Whenever I discover a great actor, I have a twinge of fear that he or she can do what Elijah does - that I'll find out that Elijah's not unique. The latest person to cause me this fear is Benedict Cumberbatch. If you don't recognize the name, you must have missed Sherlock, the most recent Sherlock Holmes series to hit Masterpiece Mystery. As can be determined through a couple of the essays on this site, I'm a long-time fan of the original, so it might seem strange that I'd thoroughly enjoy a version set in the 21st century but, well, strange things do happen. And Mr. Cumberbatch's presence and acting as the title character has a lot to do with my appreciation.  He's very good at showing nuanced emotions, and is a master of tiny changes in facial expression (including some great eyebrow acting). After multiple viewings of the first season's three episodes, though, I feel safe in saying that everything he does is under conscious control. Which means he doesn't do what Elijah does. The emotions may be nuanced, but they're not a completely realistic mix of a half-dozen emotions all at once. The tiny changes in facial expression aren't microexpressions - they're very much under his control. We don't have a case of someone getting so tuned into a character that he shows us even that character's unconscious and uncontrollable emotional expressions.

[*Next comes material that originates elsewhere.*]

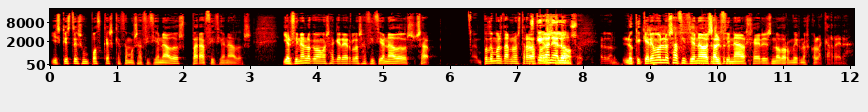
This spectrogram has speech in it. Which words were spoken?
y es que este es un podcast que hacemos aficionados para aficionados. Y al final lo que vamos a querer los aficionados, o sea, podemos dar nuestra razón. que gane Alonso. Perdón. Lo que queremos los aficionados al final, Ger, es no dormirnos con la carrera.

The spot that had me most fearful is the very end of episode three - a terrific high-tension moment that's left as a cliffhanger. Wanna see it? I just got my DVD.